Here are more green plastic news from last week. Incidentally, I ampreparing for a bioplastic article for ICIS Chemical Business so watchout for that in June.
First stop is Coca-Cola’sannouncement of its new plant-based plastic bottle, 30% of which ismade from sugar cane and molasses. The rest of the plastic ispetroleum-based polyethylene (PET).
The company said the 100%recyclable plastic bottle can be processed through existingmanufacturing and recycling facilities without contaminatingtraditional PET. Coca-Cola North America will pilot the “PlantBottle™”with Dasani and sparkling brands in select markets later this year andwith VitaminWater in 2010.

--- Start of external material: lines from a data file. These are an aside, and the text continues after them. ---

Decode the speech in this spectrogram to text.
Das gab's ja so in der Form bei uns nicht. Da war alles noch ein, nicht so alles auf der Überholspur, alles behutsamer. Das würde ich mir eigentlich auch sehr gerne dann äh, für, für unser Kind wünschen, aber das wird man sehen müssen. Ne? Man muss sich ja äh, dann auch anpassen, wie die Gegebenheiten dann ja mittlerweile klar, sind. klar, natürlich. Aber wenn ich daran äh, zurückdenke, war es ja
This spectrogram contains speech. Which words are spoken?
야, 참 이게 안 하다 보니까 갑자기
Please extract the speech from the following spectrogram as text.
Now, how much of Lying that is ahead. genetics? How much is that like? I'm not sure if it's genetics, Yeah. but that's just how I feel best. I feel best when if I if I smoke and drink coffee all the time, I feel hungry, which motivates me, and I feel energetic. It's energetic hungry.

Bioplastic manufacturer Metabolix,meanwhile, got proof that their plastic is compostable in Europe. Thecompany’s Mirel™ bioplastic resins received the Vinçotte certificationof “OK Compost” for compostability in an industrial composting unit and”OK Compost HOME” for compostability in home composting systems. Hmmm,only ok?? No great, plantastic, or plantabulous??? Metabolixsaid the Belgium-based Vinçotte is widely recognized in Europe formaterials inspection, certification, assessments and technical training.

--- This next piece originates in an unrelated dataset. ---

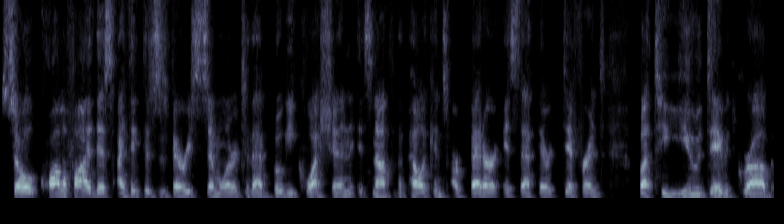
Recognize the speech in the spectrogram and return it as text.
So, qualify this. I think this is very similar to that boogie question. It's not that the Pelicans are better, it's that they're different. But to you, David Grubb,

Another bioplastic manufacturer Cereplastsaid its Hybrid Resins® is going to be used in juvenile furnitureproducts such as a bathtub, potty, booster and step stool by DorelJuvenile Group. Dorel’s Safety 1ST Nature Next™ products line will besold in hundreds of stores nationwide including Wal-Mart.
Meanwhile, Bio-Tec Environmentalis working to make traditional petroleum-based plastic green with itsadditive EcoPure. The company said it just completed a new round oftesting on its EcoPure, which turns regular plastic into biodegradableplastic.
The company tested polypropylene, PVC, PE and EVA at anindependent lab, and the results are said to indicate that EcoPuremakes plastics biodegrade in a microbial rich environment, when used ata .7% concentration.
Finally, researchers from Iowa State University (ISU)are investigating how certain varieties of battlefield-generated wasteplastics can boost the power output of biodiesel, which can fuelmilitary base generators. The U.S. Army initiated the research withGeneral Atomics, Renewable Energy Group Inc. and ISU to investigatewhich plastic materials (such as styrofoam) best dissolve intobiodiesel, and how stationary engines perform when running on thepolymer-rich fuel.
“If you takea Styrofoam cup and drop it into room-temperature biodiesel, it willdissolve in a couple minutes, but Polyethylene terephthalate (PET), orsoda bottles, will not dissolve,” said Iowa State professor BalajiNarasimhan. “Some garbage bags and containers for meals ready to eat(MREs) also dissolve into biodiesel.”
According toBiodiesel magazine, engine tests thus far have only successfully usedbiodiesel with polystyrene–in concentrations of 1 percent, 2 percent, 5percent and 10 percent.
[Photo credit from Coca-Cola, Dorel Juvenile Group, and ISU]